About this exercise: Below are some entries. Return exactly the lines from the one with "This spectrogram shows" through the final line, leaving out any pictures.

Stored data entries
+++
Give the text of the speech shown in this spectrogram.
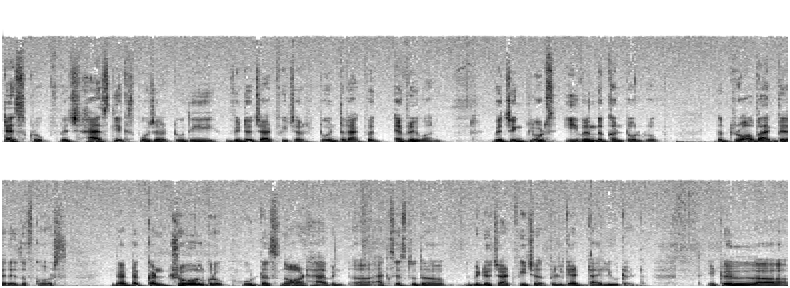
test group, which has the exposure to the video chat feature, to interact with everyone, which includes even the control group. The drawback there is, of course, that the control group who does not have uh, access to the video chat feature will get diluted. It will, uh,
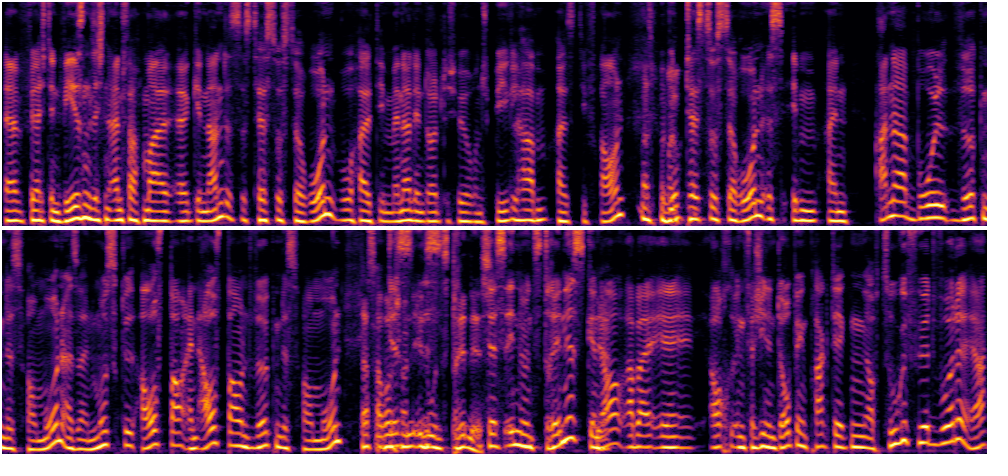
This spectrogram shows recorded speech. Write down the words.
Äh, vielleicht den Wesentlichen einfach mal äh, genannt ist das Testosteron, wo halt die Männer den deutlich höheren Spiegel haben als die Frauen. Was bewirkt? Und Testosteron ist eben ein anabol wirkendes Hormon, also ein Muskelaufbau, ein aufbauend wirkendes Hormon. Das aber das schon in ist, uns drin ist. Das in uns drin ist, genau, ja. aber äh, auch in verschiedenen Dopingpraktiken auch zugeführt wurde, ja.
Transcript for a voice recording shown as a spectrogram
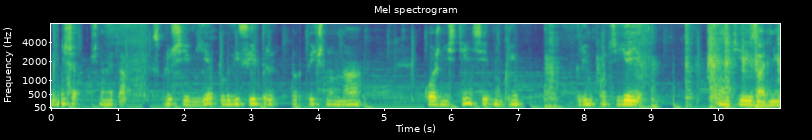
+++
Written reply:
This spectrogram shows recorded speech. Write down the words.
Äh, vielleicht den Wesentlichen einfach mal äh, genannt ist das Testosteron, wo halt die Männer den deutlich höheren Spiegel haben als die Frauen. Was bewirkt? Und Testosteron ist eben ein anabol wirkendes Hormon, also ein Muskelaufbau, ein aufbauend wirkendes Hormon. Das aber das schon in ist, uns drin ist. Das in uns drin ist, genau, ja. aber äh, auch in verschiedenen Dopingpraktiken auch zugeführt wurde, ja.
Transcript for a voice recording shown as a spectrogram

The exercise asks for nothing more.